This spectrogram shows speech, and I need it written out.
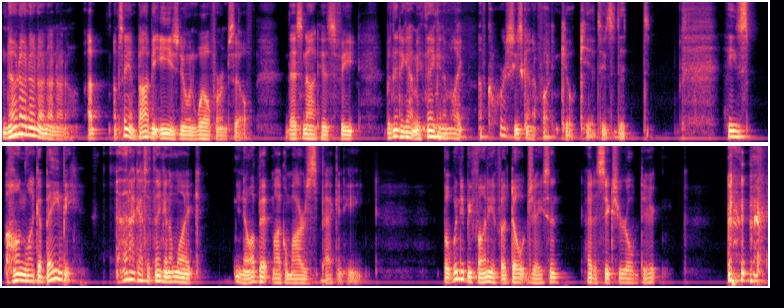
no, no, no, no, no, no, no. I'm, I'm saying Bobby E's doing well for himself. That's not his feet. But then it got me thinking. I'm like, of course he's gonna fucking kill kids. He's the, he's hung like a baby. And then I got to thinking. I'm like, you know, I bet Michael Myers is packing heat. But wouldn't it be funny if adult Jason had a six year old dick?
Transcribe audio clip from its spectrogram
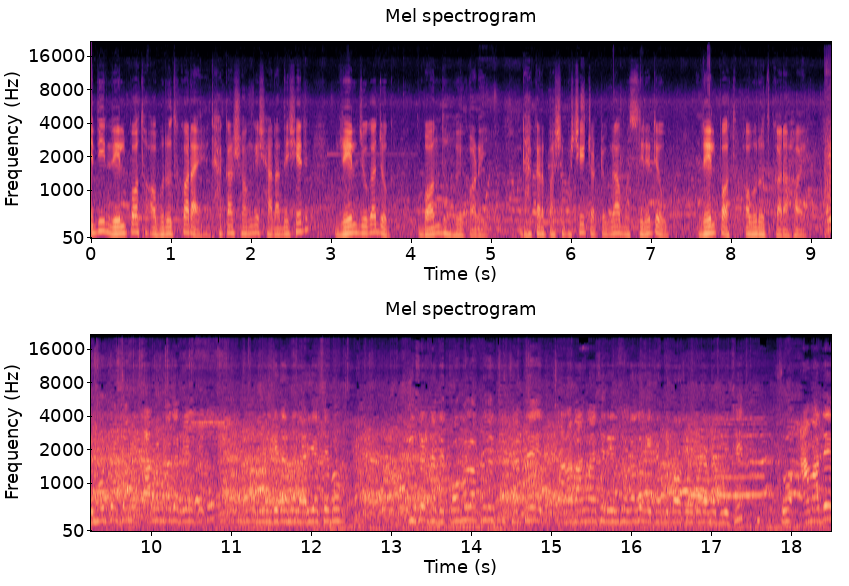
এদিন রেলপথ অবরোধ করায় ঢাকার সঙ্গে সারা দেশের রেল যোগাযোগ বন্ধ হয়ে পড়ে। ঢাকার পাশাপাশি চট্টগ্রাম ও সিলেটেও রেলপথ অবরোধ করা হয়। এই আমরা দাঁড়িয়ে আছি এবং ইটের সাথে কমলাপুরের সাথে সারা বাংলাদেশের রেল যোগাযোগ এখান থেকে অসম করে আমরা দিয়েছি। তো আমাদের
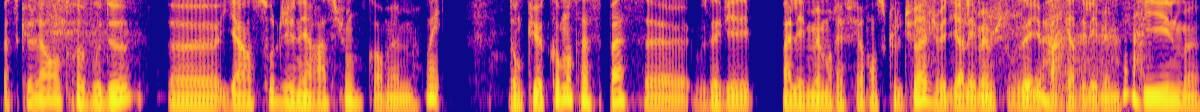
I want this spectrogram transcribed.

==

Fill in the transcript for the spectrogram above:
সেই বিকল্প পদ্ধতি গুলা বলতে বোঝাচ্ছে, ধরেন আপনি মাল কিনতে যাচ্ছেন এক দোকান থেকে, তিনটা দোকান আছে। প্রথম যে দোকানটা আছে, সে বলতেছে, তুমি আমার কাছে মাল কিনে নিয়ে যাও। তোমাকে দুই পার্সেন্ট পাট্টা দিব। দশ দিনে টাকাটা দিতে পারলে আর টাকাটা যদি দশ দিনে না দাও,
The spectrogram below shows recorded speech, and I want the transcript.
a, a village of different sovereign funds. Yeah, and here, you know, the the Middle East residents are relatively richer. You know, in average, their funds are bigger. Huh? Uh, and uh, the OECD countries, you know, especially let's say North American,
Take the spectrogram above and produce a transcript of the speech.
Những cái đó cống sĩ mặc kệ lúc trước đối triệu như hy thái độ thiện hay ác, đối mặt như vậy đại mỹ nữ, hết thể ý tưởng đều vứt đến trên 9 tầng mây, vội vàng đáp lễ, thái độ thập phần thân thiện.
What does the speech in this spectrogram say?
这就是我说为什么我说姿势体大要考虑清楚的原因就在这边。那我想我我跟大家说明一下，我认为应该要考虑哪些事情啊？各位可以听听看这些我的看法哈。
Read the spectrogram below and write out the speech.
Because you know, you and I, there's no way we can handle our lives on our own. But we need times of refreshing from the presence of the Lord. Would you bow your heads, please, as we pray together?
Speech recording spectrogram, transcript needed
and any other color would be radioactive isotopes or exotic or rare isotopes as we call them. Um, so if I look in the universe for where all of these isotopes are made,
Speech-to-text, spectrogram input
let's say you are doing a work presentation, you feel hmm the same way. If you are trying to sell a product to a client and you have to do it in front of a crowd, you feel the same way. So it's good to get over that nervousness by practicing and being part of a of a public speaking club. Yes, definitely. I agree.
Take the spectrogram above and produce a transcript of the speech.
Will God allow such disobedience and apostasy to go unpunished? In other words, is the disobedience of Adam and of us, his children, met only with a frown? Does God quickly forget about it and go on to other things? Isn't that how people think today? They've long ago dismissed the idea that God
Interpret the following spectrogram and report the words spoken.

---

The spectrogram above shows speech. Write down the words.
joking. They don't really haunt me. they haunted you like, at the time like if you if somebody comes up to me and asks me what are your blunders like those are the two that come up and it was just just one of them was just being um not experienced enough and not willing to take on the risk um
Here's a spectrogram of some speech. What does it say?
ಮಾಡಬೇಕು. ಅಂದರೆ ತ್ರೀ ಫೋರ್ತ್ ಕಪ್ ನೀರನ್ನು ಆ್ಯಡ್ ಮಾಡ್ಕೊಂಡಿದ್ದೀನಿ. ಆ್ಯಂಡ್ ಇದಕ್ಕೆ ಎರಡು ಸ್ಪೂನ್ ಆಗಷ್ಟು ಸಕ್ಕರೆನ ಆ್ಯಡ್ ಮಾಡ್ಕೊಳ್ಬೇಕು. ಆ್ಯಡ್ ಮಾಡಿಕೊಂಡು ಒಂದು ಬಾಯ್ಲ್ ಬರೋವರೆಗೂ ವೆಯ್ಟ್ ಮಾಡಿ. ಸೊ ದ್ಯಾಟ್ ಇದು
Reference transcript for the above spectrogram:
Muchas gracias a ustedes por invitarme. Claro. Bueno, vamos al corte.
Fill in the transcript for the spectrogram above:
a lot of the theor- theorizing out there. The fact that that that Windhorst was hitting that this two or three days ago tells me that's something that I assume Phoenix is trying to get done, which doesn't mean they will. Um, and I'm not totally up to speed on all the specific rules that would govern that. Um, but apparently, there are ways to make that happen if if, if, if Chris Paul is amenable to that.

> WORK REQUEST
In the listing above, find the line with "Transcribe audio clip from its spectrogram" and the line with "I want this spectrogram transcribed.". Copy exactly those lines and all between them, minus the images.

> RESPONSE
Transcribe audio clip from its spectrogram
এদিন রেলপথ অবরোধ করায় ঢাকার সঙ্গে সারা দেশের রেল যোগাযোগ বন্ধ হয়ে পড়ে। ঢাকার পাশাপাশি চট্টগ্রাম ও সিলেটেও রেলপথ অবরোধ করা হয়। এই আমরা দাঁড়িয়ে আছি এবং ইটের সাথে কমলাপুরের সাথে সারা বাংলাদেশের রেল যোগাযোগ এখান থেকে অসম করে আমরা দিয়েছি। তো আমাদের
I want this spectrogram transcribed.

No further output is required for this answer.